Delis emerged in Salt Lake City in 1947 with the Grove Market (still run by the same family), and in 1955 with the Lu Dornbush Delicatessen. Lu was a real character, making his own Jewish food from scratch, and his deli was wildly popular for 23 years. There was also Caneperi’s, Max’s, Van Komen’s, Mariannes’s, Cardona’s, the Scandinavian Shop and the 7th Street Deli, all now gone. In 1952, Ray Kroc opened the first McDonald’s and that forever changed the way Americans eat. Not for the better, I might add, and this made it difficult for owner operators. But 1971 saw the addition of Siegfried’s to Salt Lake City, and since then many new delis have popped up. Over the last 10 years or so, there has been a resurgence of sorts, as many of us demand traditionally made wholesome food.
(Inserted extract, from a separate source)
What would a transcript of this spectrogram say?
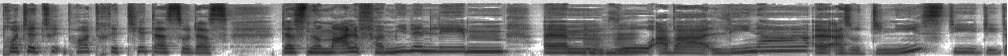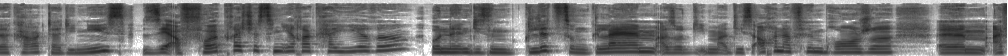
porträtiert das so das das normale Familienleben, ähm, mhm. wo aber Lina, äh, also Denise, die, die der Charakter Denise sehr erfolgreich ist in ihrer Karriere und in diesem Glitz und Glam, also die, die ist auch in der Filmbranche, ähm, einfach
We even have makers of artisan meats right here in SLC. So if you want really good food passed down through generations, seek out some of these current family-owned Utah delicatessens, and treat yourselves to the fare loved by your parents, grandparents and ancestors. But beware…it can be very addictive!
Salt Lake Artisan Meat Producers
- Colosimo Sausage – 155 W Malvern, So Salt Lake
- Creminelli Fine Meats – Online orders only at www.creminelli.
- Frody’s Salt & Smoke Artisan Meats – 155 W 2625 South, Suite B
Salt Lake Delicatessens
- 9th South Delicatessen (East Coast) – Randy Harmsen – 931 E 900 South
- Caputo’s (Italian)– Tony/Matt Caputo – Various locations
- Cucina Deli (Gourmet Foods) – Dean Pierose – 1026 2nd Ave
- Debbie’s Deli (Great Sandwiches)– Debbie and Buzz Child – 2646 S 700 East
- Europa Café & Deli (Russian)– Galina Gnatyuk – 788 E 3300 South
- European Tastees (Russian) – Ruzan Mnoyan – 4700 900 East, #51
- Feldman’s Deli (Jewish)–Janet & Michael Feldman – 2005 E 2700 South
- Granato’s (Italian)– Frank/Sam Granato – Various locations
- Grove Market (Classic Utah)– (Pete) Jim Savas Family – 1906 S Main St
- Robin’s Nest (Gourmet Sandwiches) Robin Paluso, 311 S Main St, SLC
- Joni’s Deli (Great Sandwiches)– Joni Sorenson – 52 1700 South
- Mediterranean Market & Deli (Italian/Greek)– Annette Ravarino – 3942 S State St
- Old Dutch Store (Dutch)– Adrian & Elsje Groos – 2696 Highland Dr
- Petrone’s Pazzo Vita Deli (Italian) – Frank Petrone – 4546 S Atherton Dr, Taylorsville
- Siegfried’s Deli (Bavarian) – Siegfried Meyer – founder 1971 – 20 200 South